An unpublished Ninth Circuit opinion has held that an employer need not pay employees for time spent undergoing government-required security checks en route to their worksite within the Los Angeles International Airport. Cazares v. Host International, Inc.
Jesus Cazares, an attendant in the Admirals Club lounge at the Los Angeles International Airport (“LAX”), sued his employer, Host International, Inc., for unpaid wages, failure to provide meal and rest breaks, and failure to provide accurate wage statements. The main claim was that Host failed to pay for time spent going through TSA security procedures to enter LAX. Cazares also claimed that Host failed to provide meal breaks in that the security process left him no time to leave the airport on meal breaks. Cazares also alleged that Host failed to provide him full 10-minute rest breaks because he had to spend time walking through the terminal to reach designated rest areas.
The Trial Court Decision
In July 2020, the district court dismissed Cazares’s lawsuit for failure to state a claim on which relief can be granted. Cazares appealed the court’s order to the Ninth Circuit.
The Appellate Court Decision
On August 18, 2021, a Ninth Circuit panel affirmed the order dismissing Cazares’s case.
The claim for unpaid work. The Ninth Circuit held that the time spent passing through federally-mandated airport security checks en route to work was not compensable because Cazares did not allege enough facts to show that Host had subjected him to any control during the security checks.
The claim for unprovided meal breaks. The Ninth Circuit held that Cazares had failed to allege facts to show that Host had discouraged him from taking meal breaks as he was not required to undergo a security check in order to leave his worksite (the Admirals Club) during meal breaks. Host did not have to also ensure that Cazares could leave the secured area of the airport in order to satisfy its meal break obligation.
The claim for unprovided rest breaks. The Ninth Circuit rejected Cazares’s contention that his rest breaks were shortened by a walking requirement, as he failed to allege facts to show that Host made him take his rest breaks at a particular designated area several minutes away from his Admirals Club worksite.

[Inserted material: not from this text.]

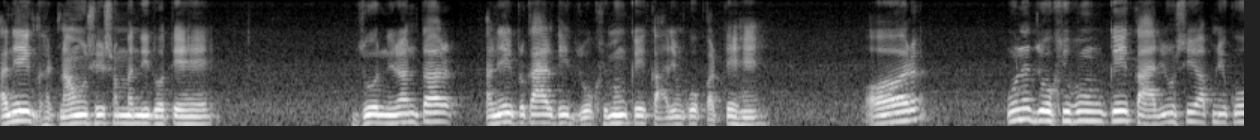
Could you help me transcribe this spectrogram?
अनेक घटनाओं से संबंधित होते हैं, जो निरंतर अनेक प्रकार के जोखिमों के कार्यों को करते हैं और उन जोखिमों के कार्यों से अपने को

The claim for inaccurate wage statements. Because the wage and break claims failed, the Ninth Circuit concluded that the derivative wage-statement claim also failed.

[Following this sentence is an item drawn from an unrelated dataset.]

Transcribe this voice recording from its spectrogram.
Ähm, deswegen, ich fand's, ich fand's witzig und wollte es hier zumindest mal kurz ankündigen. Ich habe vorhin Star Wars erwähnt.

Seyfarth filed an amicus brief on behalf of a large employer association in support of Host.
What Cazares Means For Employers
The Ninth Circuit’s ruling, though unpublished, is nonetheless citable. It is a useful reminder that it is the level of the employer’s control over employees—not the mere fact that the work requires an activity—that determines whether an activity is compensable under California wage and hour law. The ruling also represents a common sense approach to California’s meal and rest period rules.